Most people don’t know that Julia Child’s kitchen was painstakingly deconstructed and rebuilt within the sacred halls of the Smithsonian National Museum of American History. Most people also don’t know that Julia worked for the OSS, the precursor of our present day CIA.
Julia is a role model for me — not because she was a spy — though I find that fascinating. It’s because she couldn’t even boil water well into her thirties. When she married and followed her OSS husband to Paris, she decided to take some lessons. She revolutionized an industry, became the first person ever to have a hugely successful cooking show on TV (considering her figure, face, grace and voice anyone would say that was a long shot), and reinvented herself, and kept doing so, until her death just before her 92nd birthday.

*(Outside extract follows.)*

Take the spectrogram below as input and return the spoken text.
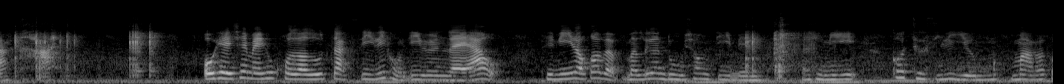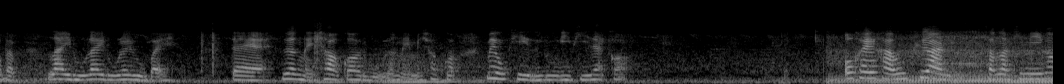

Note her iconic copper pans on the right wall. These were only recently rejoined with the kitchen a few years ago. Julia Child was so organized that each pan has its outline traced onto the peg board behind it. That way everything always went back precisely into its right place.
Ever wonder what a spy and a culinary genius has on their refrigerator? Well for Julia Child its a lot of photos of cats, and one of her with a friend.
And look at that wall on either side of the sink. Julia Child has more knives than any chef I know. Could it be she had honed throwing skills and watched for enemy agents from those three windows? Honestly, there are more implements that could be used for torture or defense than there are those that are only for cooking!
Whatever the case, a trip to the Smithsonian is filled with surprising treasures. I’ll keep bringing you more — along with a few more tidbits about Julia in the near future.